All that is wanted is the exact text of the lines below from the one with "I only have" through the one with "Can you read", inclusive, minus any pictures.
#### RECORDS PROVIDED ####
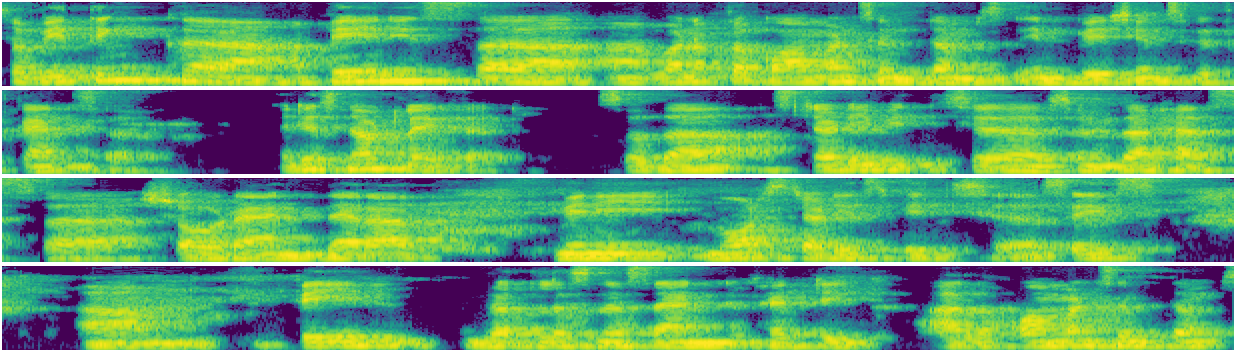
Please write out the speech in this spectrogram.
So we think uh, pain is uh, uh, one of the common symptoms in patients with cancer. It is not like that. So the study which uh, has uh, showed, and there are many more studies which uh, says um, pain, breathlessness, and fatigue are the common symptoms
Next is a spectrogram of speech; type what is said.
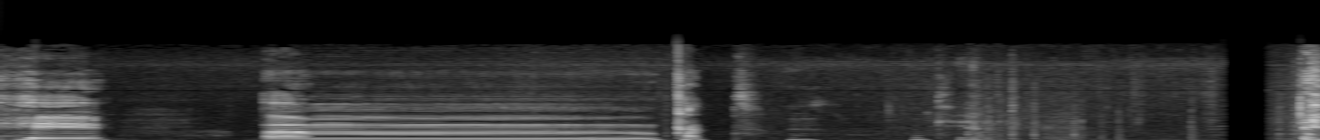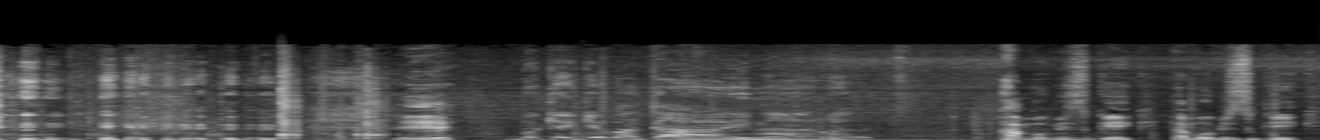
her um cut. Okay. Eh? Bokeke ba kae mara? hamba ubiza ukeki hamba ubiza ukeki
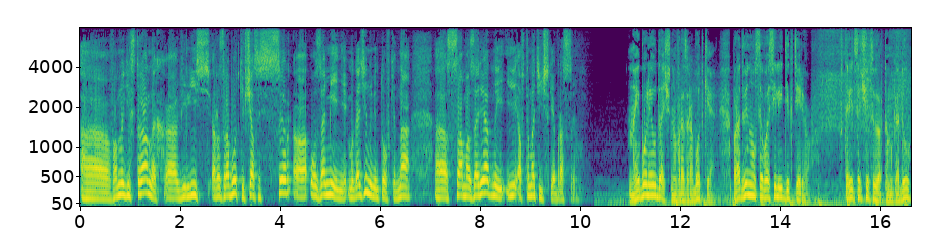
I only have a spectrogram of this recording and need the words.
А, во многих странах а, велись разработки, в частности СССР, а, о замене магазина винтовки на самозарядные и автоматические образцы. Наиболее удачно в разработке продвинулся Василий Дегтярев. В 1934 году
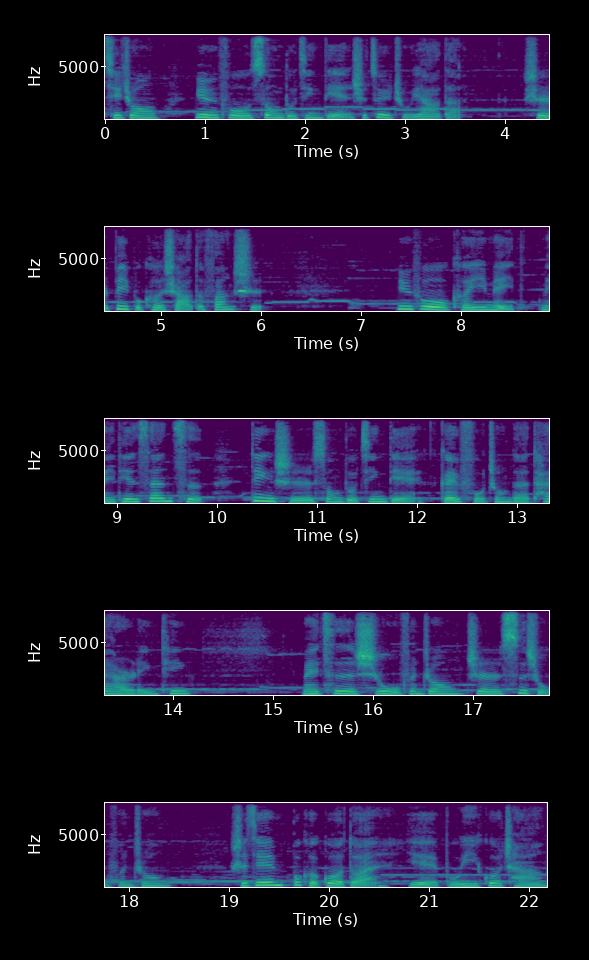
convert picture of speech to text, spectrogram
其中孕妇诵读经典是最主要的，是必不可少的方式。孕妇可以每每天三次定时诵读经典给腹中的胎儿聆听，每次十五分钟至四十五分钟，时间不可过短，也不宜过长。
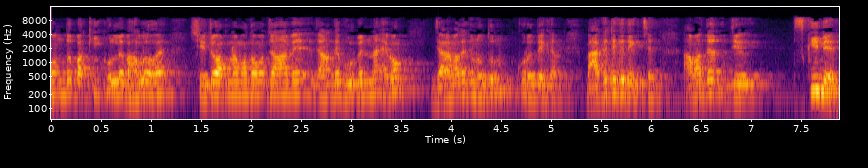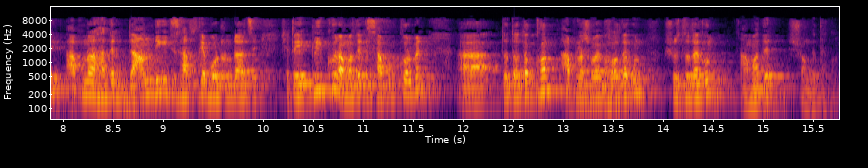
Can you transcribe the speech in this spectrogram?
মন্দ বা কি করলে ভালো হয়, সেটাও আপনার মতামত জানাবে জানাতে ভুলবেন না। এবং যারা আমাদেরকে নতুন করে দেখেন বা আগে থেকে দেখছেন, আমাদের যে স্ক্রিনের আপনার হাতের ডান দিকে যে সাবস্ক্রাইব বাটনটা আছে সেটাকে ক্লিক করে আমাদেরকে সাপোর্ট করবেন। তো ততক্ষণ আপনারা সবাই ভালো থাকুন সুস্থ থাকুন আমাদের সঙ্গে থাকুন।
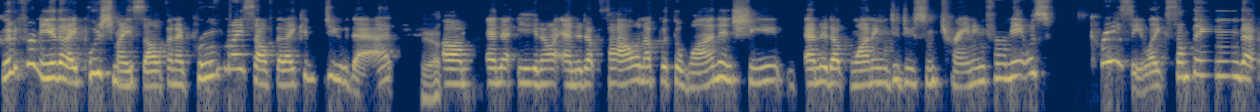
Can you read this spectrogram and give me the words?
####
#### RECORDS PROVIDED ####
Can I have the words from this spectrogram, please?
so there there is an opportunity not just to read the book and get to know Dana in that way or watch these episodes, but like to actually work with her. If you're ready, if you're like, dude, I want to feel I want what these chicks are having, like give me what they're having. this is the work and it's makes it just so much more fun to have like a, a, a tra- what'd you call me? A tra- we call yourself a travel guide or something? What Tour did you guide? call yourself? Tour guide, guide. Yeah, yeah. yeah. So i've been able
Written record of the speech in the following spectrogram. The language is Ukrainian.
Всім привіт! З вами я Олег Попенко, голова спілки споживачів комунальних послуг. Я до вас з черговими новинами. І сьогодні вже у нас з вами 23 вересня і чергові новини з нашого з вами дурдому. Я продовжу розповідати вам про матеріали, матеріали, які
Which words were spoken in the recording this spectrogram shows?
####
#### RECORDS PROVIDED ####
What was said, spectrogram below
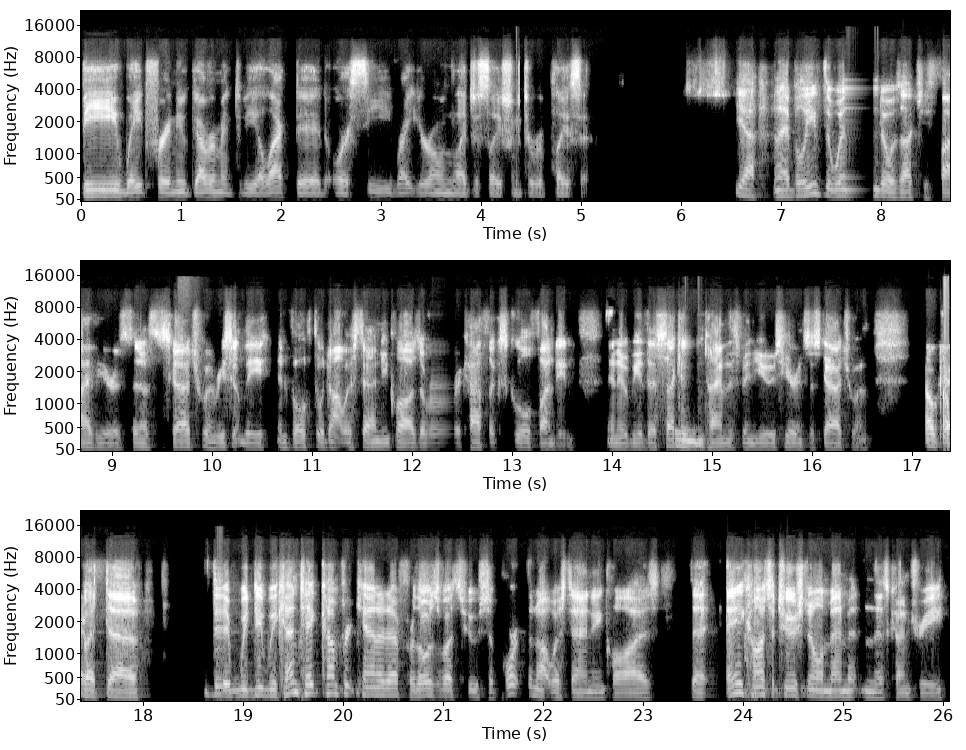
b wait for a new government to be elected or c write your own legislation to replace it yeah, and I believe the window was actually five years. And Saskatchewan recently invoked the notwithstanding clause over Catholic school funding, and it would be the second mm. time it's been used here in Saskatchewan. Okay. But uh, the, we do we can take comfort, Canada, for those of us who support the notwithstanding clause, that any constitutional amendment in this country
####
ANSWER TO THE PROBLEM:
I only have a spectrogram of this recording and need the words.
А, во многих странах а, велись разработки, в частности СССР, а, о замене магазина винтовки на самозарядные и автоматические образцы. Наиболее удачно в разработке продвинулся Василий Дегтярев. В 1934 году
convert picture of speech to text, spectrogram
其中孕妇诵读经典是最主要的，是必不可少的方式。孕妇可以每每天三次定时诵读经典给腹中的胎儿聆听，每次十五分钟至四十五分钟，时间不可过短，也不宜过长。
Can you transcribe the speech in this spectrogram?
মন্দ বা কি করলে ভালো হয়, সেটাও আপনার মতামত জানাবে জানাতে ভুলবেন না। এবং যারা আমাদেরকে নতুন করে দেখেন বা আগে থেকে দেখছেন, আমাদের যে স্ক্রিনের আপনার হাতের ডান দিকে যে সাবস্ক্রাইব বাটনটা আছে সেটাকে ক্লিক করে আমাদেরকে সাপোর্ট করবেন। তো ততক্ষণ আপনারা সবাই ভালো থাকুন সুস্থ থাকুন আমাদের সঙ্গে থাকুন।
Can you read this spectrogram and give me the words?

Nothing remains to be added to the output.